* _How to complete this task_
Make an exact copy of the records below, leaving every image out.

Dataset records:
+++++

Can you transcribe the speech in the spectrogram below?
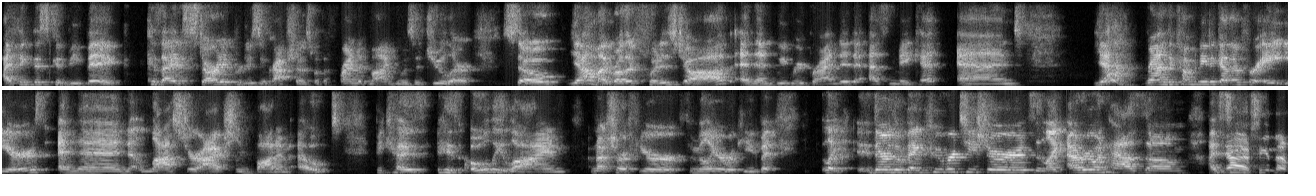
I think this could be big. Because I had started producing craft shows with a friend of mine who was a jeweler. So, yeah, my brother quit his job and then we rebranded as Make It. And yeah, ran the company together for eight years. And then last year, I actually bought him out because his Ole line, I'm not sure if you're familiar, Ricky, but like they're the Vancouver t-shirts and like everyone has them. I yeah, see, I've seen them.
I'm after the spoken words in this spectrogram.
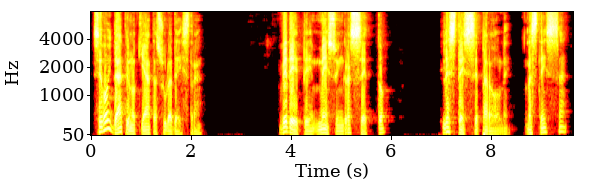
Se voi date un'occhiata sulla destra, vedete messo in grassetto le stesse parole, la stessa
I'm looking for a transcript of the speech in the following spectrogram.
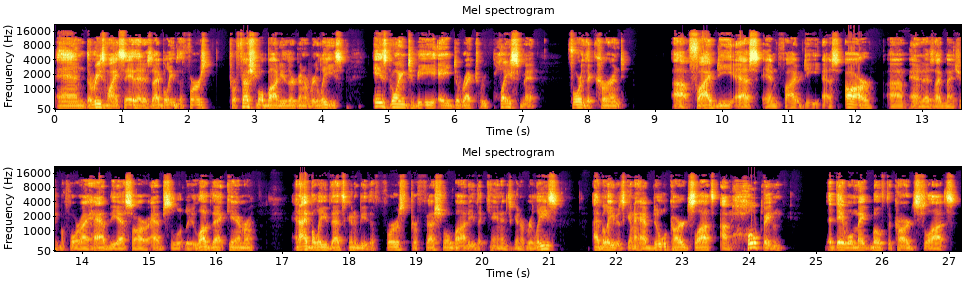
And the reason why I say that is I believe the first professional body they're going to release is going to be a direct replacement for the current uh, 5DS and 5DSR. Um, and as I mentioned before, I have the SR, absolutely love that camera. And I believe that's going to be the first professional body that Canon's going to release. I believe it's going to have dual card slots. I'm hoping that they will make both the card slots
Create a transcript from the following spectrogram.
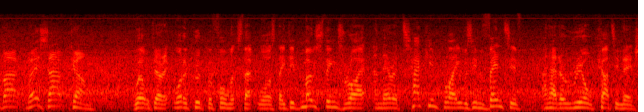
about this outcome. Well, Derek, what a good performance that was. They did most things right, and their attacking play was inventive and had a real cutting edge.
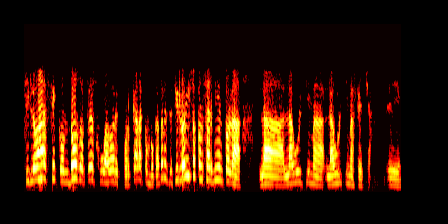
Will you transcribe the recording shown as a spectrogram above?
si lo hace con dos o tres jugadores por cada convocatoria, es decir, lo hizo con Sarmiento la, la, la última, la última fecha. Eh,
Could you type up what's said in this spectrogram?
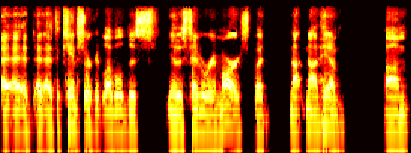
at, at, at the camp circuit level this, you know, this February, March, but not, not him. Um,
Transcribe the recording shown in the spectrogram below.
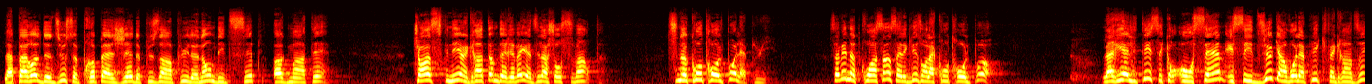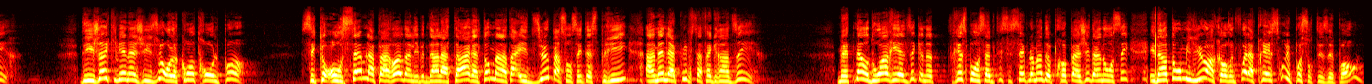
La parole de Dieu se propageait de plus en plus, le nombre des disciples augmentait. Charles Finney, un grand homme de réveil, a dit la chose suivante. Tu ne contrôles pas la pluie. Vous savez, notre croissance à l'Église, on ne la contrôle pas. La réalité, c'est qu'on s'aime et c'est Dieu qui envoie la pluie qui fait grandir. Des gens qui viennent à Jésus, on ne le contrôle pas. C'est qu'on sème la parole dans, la terre, elle tombe dans la terre et Dieu, par son Saint-Esprit, amène la pluie et ça fait grandir. Maintenant, on doit réaliser que notre responsabilité, c'est simplement de propager, d'annoncer. Et dans ton milieu, encore une fois, la pression n'est pas sur tes épaules.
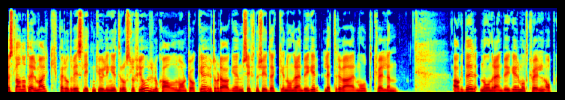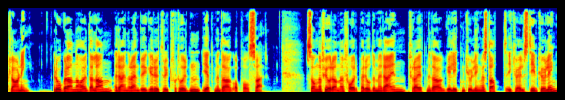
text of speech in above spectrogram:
Østland og Telemark, periodevis liten kuling i ytre Oslofjord, lokal morgentåke. Utover dagen skiftende skydekke, noen regnbyger, lettere vær mot kvelden. Agder, noen regnbyger, mot kvelden oppklarning. Rogaland og Hordaland, regn og regnbyger, utrygt for torden, i ettermiddag oppholdsvær. Sogn og Fjordane får perioder med regn. Fra i ettermiddag liten kuling ved Stad, i kveld stiv kuling.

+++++

* _Output_
Can you transcribe the speech in the spectrogram below?
I think this could be big. Because I had started producing craft shows with a friend of mine who was a jeweler. So, yeah, my brother quit his job and then we rebranded as Make It. And yeah, ran the company together for eight years. And then last year, I actually bought him out because his Ole line, I'm not sure if you're familiar, Ricky, but like they're the Vancouver t-shirts and like everyone has them. I yeah, see, I've seen them.
I'm after the spoken words in this spectrogram.
Se voi date un'occhiata sulla destra, vedete messo in grassetto le stesse parole, la stessa
I'm looking for a transcript of the speech in the following spectrogram.
And the reason why I say that is I believe the first professional body they're going to release is going to be a direct replacement for the current uh, 5DS and 5DSR. Um, and as I mentioned before, I have the SR, absolutely love that camera. And I believe that's going to be the first professional body that Canon's going to release. I believe it's going to have dual card slots. I'm hoping that they will make both the card slots
Create a transcript from the following spectrogram.
about this outcome. Well, Derek, what a good performance that was. They did most things right, and their attacking play was inventive and had a real cutting edge.
Will you transcribe the recording shown as a spectrogram above?
si lo hace con dos o tres jugadores por cada convocatoria, es decir, lo hizo con Sarmiento la, la, la última, la última fecha. Eh,
Could you type up what's said in this spectrogram?
at, at, at the camp circuit level this, you know, this February, March, but not, not him. Um,
Transcribe the recording shown in the spectrogram below.
La parole de Dieu se propageait de plus en plus, le nombre des disciples augmentait. Charles Finney, un grand homme de réveil, a dit la chose suivante. Tu ne contrôles pas la pluie. Vous savez, notre croissance à l'Église, on ne la contrôle pas. La réalité, c'est qu'on s'aime et c'est Dieu qui envoie la pluie qui fait grandir. Des gens qui viennent à Jésus, on ne le contrôle pas. C'est qu'on sème la parole dans, la terre, elle tombe dans la terre et Dieu, par son Saint-Esprit, amène la pluie et ça fait grandir. Maintenant, on doit réaliser que notre responsabilité, c'est simplement de propager, d'annoncer. Et dans ton milieu, encore une fois, la pression n'est pas sur tes épaules.
text of speech in above spectrogram:
Østland og Telemark, periodevis liten kuling i ytre Oslofjord, lokal morgentåke. Utover dagen skiftende skydekke, noen regnbyger, lettere vær mot kvelden. Agder, noen regnbyger, mot kvelden oppklarning. Rogaland og Hordaland, regn og regnbyger, utrygt for torden, i ettermiddag oppholdsvær. Sogn og Fjordane får perioder med regn. Fra i ettermiddag liten kuling ved Stad, i kveld stiv kuling.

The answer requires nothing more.